Third, Dumont laid too much stress on the past as indicative of the present. For instance, his book was first published in English in 1970 (in French in 1966) and among its tables that show relations between castes one is based on a book that had come out in 1960 but another on a publication from 1931.
Fourth, Dumont wanted to show the entire caste system with its lower levels, and yet fell for the upper caste narrative. The whole focus on Brahmanic traditions and rituals as a bedrock of the social hierarchy does a great service to the conservative Brahmans. As they wanted to be considered as the highest class, they had created narratives and religious traditions that supported this view. But it does not mean that the Brahman supremacy was always uncontested and easily accepted.
It is a paradox because Dumont had sincerely tried to free himself from the Westernized view, to look at Indian society from the Indian perspectives. Eventually, however, he chose one of the Indian perspectives which was then essentialized and became a part of the Westernized view.
Fifth, Dumont seemed to wish everything in his view of the social order had been orderly. In his book, the castes appeared to fit in his neatly arranged tables. But social reality is not a puzzle — you cannot simply rearrange and assemble the pieces until you finally create a full picture with all the elements perfectly fitting each other. It is never so simple: social hierarchy is expressed on various levels, it is seen differently from various perspectives, it is often challenged and it keeps changing.

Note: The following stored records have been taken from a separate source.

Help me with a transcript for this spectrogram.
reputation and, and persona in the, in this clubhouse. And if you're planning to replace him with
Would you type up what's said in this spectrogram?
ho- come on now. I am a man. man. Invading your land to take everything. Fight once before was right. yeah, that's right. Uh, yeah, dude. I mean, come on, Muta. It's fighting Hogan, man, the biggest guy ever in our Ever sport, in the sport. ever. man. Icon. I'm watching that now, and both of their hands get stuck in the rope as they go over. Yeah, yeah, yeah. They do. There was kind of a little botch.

I think it is a common problem with the way we see the social world: we want to see society as orderly and predictive, we want it to be a like a clean house with all pieces of furniture in their places, but the reality always turns out to be more nuanced and complex.
Lastly, Dumont wanted to encompass everything, to create one theory of the caste system — while it may be debated if one caste system exists at all, maybe it would be better to speak of “caste systems.” Attempts at grand theories are certainly important for the progress of social science. But contemporary grand theories must be based on very exhaustive material, and this is increasingly difficult to achieve for a single researcher. Dumont’s work still enriched and energized debate on Indian society in many ways. But with this scope of material, his goal of creating a grand theory was perhaps too high to reach from the very start.

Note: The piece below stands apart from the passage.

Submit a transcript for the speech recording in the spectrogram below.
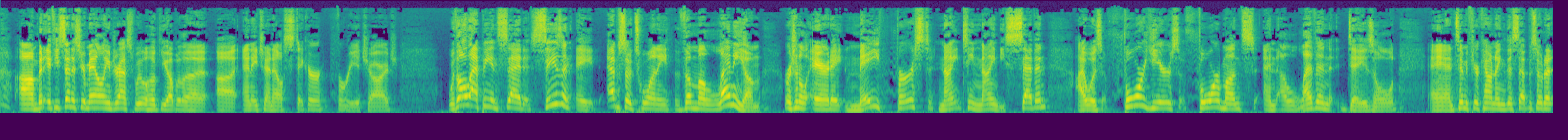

It is often better to satisfy ourselves with a very limited scope of material and research, to look for humble and not general conclusions, to dig one’s own well, rather than try to form an all-explaining and all-encompassing grand theory. Contrary to academic fashion, such strictly limited research can often turn out to be more accurate and valuable.
Has our approach to India changed since Dumont? In the case of some people and institutions – a lot; in the case of many others – not really. Like Dumont, many of us, so-called experts and researchers on India, prefer to read about Indians rather than talk to them; read in English rather than in an Indian language; speak of India and Indians, rather than of various communities and regions; project the history on the present because it allows to ignore change and offers more general conclusions; and attempt at grand theories or accept them rather than admit the existence of nuances and exceptions that do not fit into the theory.
Well, let us hope we get better, because every Louis Dumont will sooner or later face his Sumit Guha.